From the telegraph through the television, each new breakthrough has landed in the American marketplace like a stone in a lake, sending up a splash of expectations that over time dissipate into far-reaching but faint ripples.
"The basic pattern," Douglas said, "is an initial flush of enormous optimism and array of utopian hopes, followed by deep disappointment."
It's not that technology doesn't makes things better, she said, it's just that it rarely lives up to the impossibly high expectations Americans tend to set.
At TV's unveiling at the 1939 World's Fair, David Sarnoff of RCA predicted: "It is probable that television drama of high caliber and produced by first-rate artists will materially raise the level of dramatic taste of the nation."
In some ways, TV has done even better than that. It has given everyday people a glimpse of the moon and confronted them with the horrible images of war.

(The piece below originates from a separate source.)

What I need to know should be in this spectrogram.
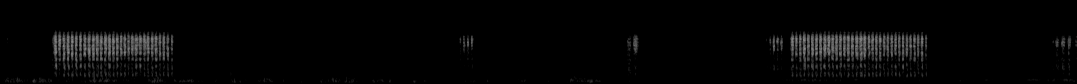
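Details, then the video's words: Nadig's alpine bush-cricket at Heiligenblut, Austria, on 4 September 2020; noise-reduced recording of a high, dry buzzing song in long bursts of over a second, separated by short isolated chirps and silent gaps. "Anonconotus italoaustriacus -- Nadigs Alpenschrecke"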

But it has also sapped interest in reading, glorified violence and supplanted dinner-table conversation for millions of families.
DJ Brumby used to be a public health officer in the Air Force, but now the 36-year-old Culver City resident is struggling to make ends meet as a writer. For Brumby, who participated in The Times' poll, the computer is an invaluable writing and research tool.
If she is writing an underwater sequence and needs to make sure it's right, she e-mails marine biologists. "Or if I'm trying to set something in a location other than California, I can get ahold of a glider club at a field in Illinois and ask them what the conditions were like this month," she said.
But the computer's greatest application, Brumby said, may be as "a tool for peace in the world."
Conflict, she said, usually stems from a failure to communicate. "With the Internet, you can talk to people anywhere in the world," she said. "It's going to increase communications, and once you understand people, it makes it easier to deal with each other. Black versus white. Christian versus non-Christian. The computer will increase understanding."
But even those who are designing the computers of tomorrow are not so sure that will happen. Donald A. Norman, head of the research laboratory at Apple Computer in Cupertino, raises another possibility.
"Everybody predicts the computer will lead to world peace and better understanding," he said. "I say no, it will lead to better effectiveness of terrorists and counter-society groups.
"Suppose you have one or two people in your community who have weird views about the world," he said. "Normally, they would be completely ineffective. But [computer technology] allows all these people to find each other and communicate. So what would have been one or two harmless cranks can become thousands of people across the world who reinforce their own sickness."
And Norman considers himself a technology optimist.
There is no doubt that computers have had a profound impact on the workplace, making it quicker and easier to do everything from designing rockets to writing this article.
Even among technology skeptics polled by The Times, most acknowledge that the computer is an amazing machine.
"I wouldn't give up my computer for the world," said Kathleen Travers, 39, a computer expert for the city of Los Angeles' Cultural Affairs Department. "I've written a couple of full-length books, and to be able to move a chapter and have it automatically renumber the pages, that is incredibly time-saving. It's a very valuable tool."
But in some ways, she said, the computer has made work less productive because e-mail, voice mail, pagers and other devices make communication so easy and immediate that they carry an endless stream of disruptions.
Few in the poll share these concerns. About half of those surveyed said computers and new telecommunications devices give them more free time, compared to 30% who said technology is stretching their workday. But when computer owners were asked what they use their machines for, 40% mentioned "job-related tasks."
Respondents brushed aside the notion that computers isolate people or eat into family time. Nearly half the respondents said they believe computers bring people and families closer together, even though the most common activities--work, word processing and personal finance--are rather solitary.
Perhaps one of the most telling poll responses came when computer users were asked how much they would miss their machines if they were taken away. About 20% said "some," and nearly two-thirds said "a lot."
Joe Lopez did not have his computer when the poll was conducted. In fact, he only recently found that necklace in the dumpster. But in the short time since then, the machine has already become a fixture in the Lopez household.
His 16-year-old daughter, Michelle, uses the computer for computer class homework and for writing school reports. Sometimes, Joe fires up their free trial subscription to America Online, and the whole family gathers around to watch.